- _Work request_
The answer should hold only the lines from the one containing "Spectrogram. Field notes" through the one containing "Teacher's explanation: we" in the entries below, copied exactly, without pictures.

- _The data_
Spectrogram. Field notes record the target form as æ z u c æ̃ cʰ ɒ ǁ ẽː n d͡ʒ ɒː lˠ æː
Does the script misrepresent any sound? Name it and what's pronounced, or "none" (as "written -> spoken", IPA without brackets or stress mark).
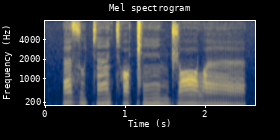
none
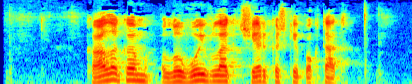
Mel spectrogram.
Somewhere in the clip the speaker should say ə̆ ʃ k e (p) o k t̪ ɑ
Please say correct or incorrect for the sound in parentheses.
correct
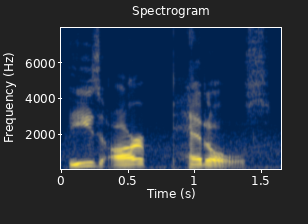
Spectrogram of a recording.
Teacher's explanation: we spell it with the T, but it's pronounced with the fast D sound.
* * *
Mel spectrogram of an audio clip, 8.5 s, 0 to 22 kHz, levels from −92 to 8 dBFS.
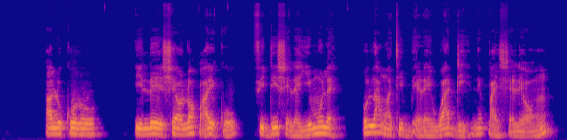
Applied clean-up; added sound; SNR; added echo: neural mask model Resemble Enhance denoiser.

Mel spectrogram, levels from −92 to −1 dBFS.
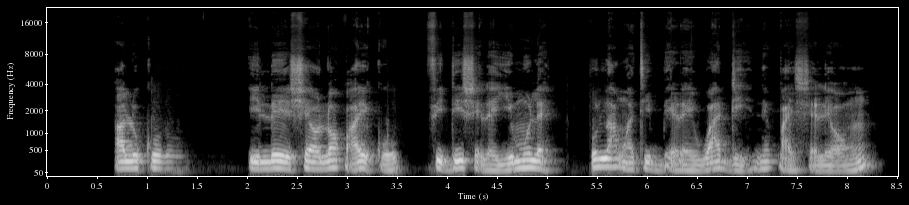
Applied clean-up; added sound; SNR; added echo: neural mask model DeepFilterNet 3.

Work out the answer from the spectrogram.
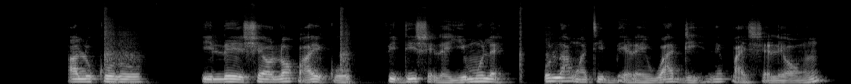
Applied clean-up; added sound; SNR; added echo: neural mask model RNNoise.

- _Exercise solution_
Spectrogram. Field notes record the target form as æ z u c æ̃ cʰ ɒ ǁ ẽː n d͡ʒ ɒː lˠ æː
Does the script misrepresent any sound? Name it and what's pronounced, or "none" (as "written -> spoken", IPA without brackets or stress mark).
none
Mel spectrogram.
Somewhere in the clip the speaker should say ə̆ ʃ k e (p) o k t̪ ɑ
Please say correct or incorrect for the sound in parentheses.
correct
Spectrogram of a recording.
Teacher's explanation: we spell it with the T, but it's pronounced with the fast D sound.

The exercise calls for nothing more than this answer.